I can’t say what anyone else needs in a situation like this, but I want to share my story in case this can act as a guide or at least a little hope if you feel you want to give up on your healing journey. Healing doesn’t happen overnight; this particular healing story in my life didn’t either. When I was making changes to my health and lifestyle, there were times I felt so challenged and alone that I wanted to give up. Community played a significant role in my healing, even the online community, and bloggers who shared their amazing health and wellness journies.
Once I addressed my health and lifestyle, the warts went away, and they have not returned. My HPV went dormant and continues to rest. I don’t know how long it took, but the journey was worth it and was always clearly working. The same thing happened with my lifestyle changes as when I was applying coconut oil: I could see the rise and fall of the growths as I would make positive changes to my lifestyle or take a few steps back and return to old harmful habits.
In the end, I got to the root cause of the issue, and I can feel that in my bones. Not only did my HPV go dormant and has for years, but my entire health has improved. That is the beauty of this active journey. When we address one part of our lives, it ripples through the rest and we develop sturdier ground to stand on.

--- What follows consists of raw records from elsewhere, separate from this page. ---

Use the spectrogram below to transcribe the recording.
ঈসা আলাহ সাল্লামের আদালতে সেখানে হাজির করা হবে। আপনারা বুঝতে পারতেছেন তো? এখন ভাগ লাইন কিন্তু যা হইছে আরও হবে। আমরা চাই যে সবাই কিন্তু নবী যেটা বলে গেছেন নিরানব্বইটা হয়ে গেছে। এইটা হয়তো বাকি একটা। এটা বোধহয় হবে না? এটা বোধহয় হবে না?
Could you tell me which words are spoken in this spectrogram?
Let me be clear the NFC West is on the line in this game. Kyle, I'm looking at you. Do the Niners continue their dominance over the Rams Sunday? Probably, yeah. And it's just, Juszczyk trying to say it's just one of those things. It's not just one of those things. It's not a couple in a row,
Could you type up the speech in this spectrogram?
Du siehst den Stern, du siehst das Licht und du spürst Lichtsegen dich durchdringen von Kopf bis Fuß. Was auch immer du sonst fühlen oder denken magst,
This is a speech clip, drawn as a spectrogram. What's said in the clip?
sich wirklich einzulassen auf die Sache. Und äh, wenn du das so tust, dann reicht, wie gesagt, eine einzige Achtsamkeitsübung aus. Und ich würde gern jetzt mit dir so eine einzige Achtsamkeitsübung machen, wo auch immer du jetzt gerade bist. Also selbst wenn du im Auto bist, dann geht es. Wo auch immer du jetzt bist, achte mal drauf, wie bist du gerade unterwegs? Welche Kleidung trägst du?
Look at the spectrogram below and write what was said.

I know this seems like an oversimplification of the situation. This post is not supposed to be medical advice (nor should it be treated as such). You get to decide what is best for you and when. Always! What I am drawing attention to here is the power of lifestyle and our choices on our health, all of it: mind, body, and soul. Sometimes, the people we go to for medical support do not have all the answers or information, and we must keep searching. Also, we decide how we want to be treated, even in medical settings, even at home.

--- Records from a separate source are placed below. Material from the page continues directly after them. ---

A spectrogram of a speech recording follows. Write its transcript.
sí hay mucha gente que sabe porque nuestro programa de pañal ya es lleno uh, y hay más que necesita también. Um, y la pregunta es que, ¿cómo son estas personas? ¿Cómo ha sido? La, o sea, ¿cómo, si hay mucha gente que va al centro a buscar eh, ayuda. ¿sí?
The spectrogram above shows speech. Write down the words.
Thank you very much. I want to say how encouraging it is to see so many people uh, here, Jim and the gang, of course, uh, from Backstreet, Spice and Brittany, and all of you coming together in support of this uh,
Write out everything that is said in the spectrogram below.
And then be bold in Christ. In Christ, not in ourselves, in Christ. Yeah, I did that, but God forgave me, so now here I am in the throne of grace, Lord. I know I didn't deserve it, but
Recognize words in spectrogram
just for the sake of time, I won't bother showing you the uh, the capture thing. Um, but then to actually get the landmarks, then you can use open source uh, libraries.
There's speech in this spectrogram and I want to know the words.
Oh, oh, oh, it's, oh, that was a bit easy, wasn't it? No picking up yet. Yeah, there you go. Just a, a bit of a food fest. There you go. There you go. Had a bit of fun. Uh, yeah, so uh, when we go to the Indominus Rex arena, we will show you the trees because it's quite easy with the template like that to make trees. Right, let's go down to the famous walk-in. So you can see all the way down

While this was a decade ago, I have seen some confusion in the media and recent conversations about our immune system and our body’s capabilities. I am no expert on general health, but I am an expert on my health: body, mind, and soul, all of me. After all, I live with myself 24/7. We are all experts on our health, or at least we all have the potential to be experts on our health. It just takes paying attention, getting curious and getting involved!
As mentioned previously, I wasn’t always in tune with my health. I learned to tap in and pay attention to what’s happening with me. It gets easier, and it can even be fun, and paying attention can take us further than we can imagine.
I get curious and know that my body can do anything.
Ask questions, get curious, tap in, and feel your body. Look at it from all angles and observe it. Discover your vessel. Every corner is beautiful and fascinating and full of guidance.
Here’s the thing, If, by chance, one day, these warts return, even though they haven’t been in sight for years. If by chance, my immune system goes through a period of struggle and the virus flares up and warts reappear, which I highly doubt will occur, but if they do, I’ll know exactly where to go first: myself. I’ll look at my life and how I live, and the answers will most likely reveal themselves.
My health is a reflection of my life, after all.